Of course, the Leopold Museum and Leopold’s widow, Elisabeth, viewed the settlement differently. Elisabeth Leopold said the settlement confirmed her husband’s contention that he was the rightful owner of Wally. She opined that it was only her husband who cared about the painting and that the Bondi heirs were only in it for the money. Despite the fact that Leopold fought “tooth and nail” to retain possession without restitution, she said it was her husband who wanted to give them the $19,000,000 out of the goodness of his heart because he felt sadly about how the family suffered during the Nazi occupation of Austria. 

The Importance of the Wally Litigation 

This case established a precedent showing museums around the world that works of art stolen by the Nazis can be seized. Governments in Europe re-examined their existing policies pertaining to restitution for works of art stolen by the Nazis. For example, after the settlement, the Austrian government passed a “restitution” law to address this issue. This resulted in hundreds of millions of dollars of works of art being returned to original owners from public museums. As a “private” museum, this law did not affect the Leopold Museum. 

The settlement of the case was not just about ownership. It brought attention to the willingness of governments to ignore the rights of individuals for the greater good of the public. In the Wally case, the public would not have access to viewing Wally if it was privately owned. An example can be found in Philadelphia in regard to the specific instructions of Albert C. Barnes, in his will, that his vast collection of art, valued at 25 billion dollars, could only be on display at his home in Lower Merion Township. The government decided to ignore this bequest. It obtained a court order allowing the Barnes Museum to be built in center city Philadelphia in order to accommodate a greater number of visitors. A documentary, The Art of the Steal, was made that criticized the change of location. 

The Wally case provided a precedent for the U.S. government to allow it to participate in legal proceedings, at great expense, on behalf of a private citizen in a civil case, provided it could show its actions were in furtherance of public policy interests. In the Wally case, U.S. actions were in support of the National Stolen Property Act and were meant to discourage the taking, possession, and receipt of stolen goods. 

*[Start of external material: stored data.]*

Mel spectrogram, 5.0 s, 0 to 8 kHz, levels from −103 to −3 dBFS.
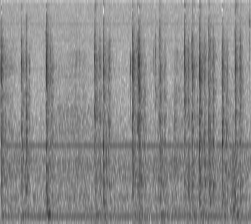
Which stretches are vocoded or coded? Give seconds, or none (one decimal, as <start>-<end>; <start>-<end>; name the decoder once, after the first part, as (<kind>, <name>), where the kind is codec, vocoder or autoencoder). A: none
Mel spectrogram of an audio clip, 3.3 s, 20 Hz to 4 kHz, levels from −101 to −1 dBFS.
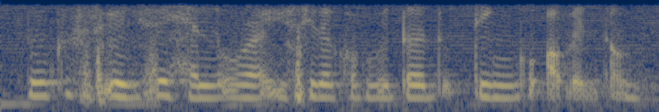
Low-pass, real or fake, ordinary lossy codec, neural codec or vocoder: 3.6 kHz; real; none; none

The reluctance of MoMA to maintain possession of Wally pending litigation on ownership, despite the evidence that the painting was stolen, was a matter of national disgrace. Nine other museums, and two museum organizations representing museums nationwide, supported the MoMA position by filing an amicus brief. MoMA and these other museum entities took the position that it is acceptable practice to exhibit stolen works of art because returning works of art to the real owners would deprive the public of their enjoyment viewing these works of art. The contention of the Museum industry that art “loans” would come to a halt if art work can be seized is ludicrous. Only “stolen” art can be seized. All works of art should have a verifiable chain of ownership. If it doesn’t, museums can now expect it won’t be available for loan. All other works of art are available for loan. 

Howard Spiegler, “Super Star” Attorney 

Brother Spiegler appeared many times in the final third of the film when the documentary was covering the litigation and the aftermath of the settlement. He commented frequently on the case and was on the dais when the Museum of Jewish Heritage displayed Wally and held a ceremony celebrating the successful resolution of Wally restitution. 

His renown as a trailblazer and legal giant in the practice of art law is well deserved. The sheer complexity of the case due to the passage of time, the gathering of evidence, and recognizing the opportunities and pitfalls of conflicting laws in Austria, New York State, and the United States, shows his resourcefulness, initiative, and creativity. His ability to interpret these laws, apply them to his case, and convince others to take action in furtherance of his clients’ interests, when the likelihood of success was miniscule, is awe-inspiring.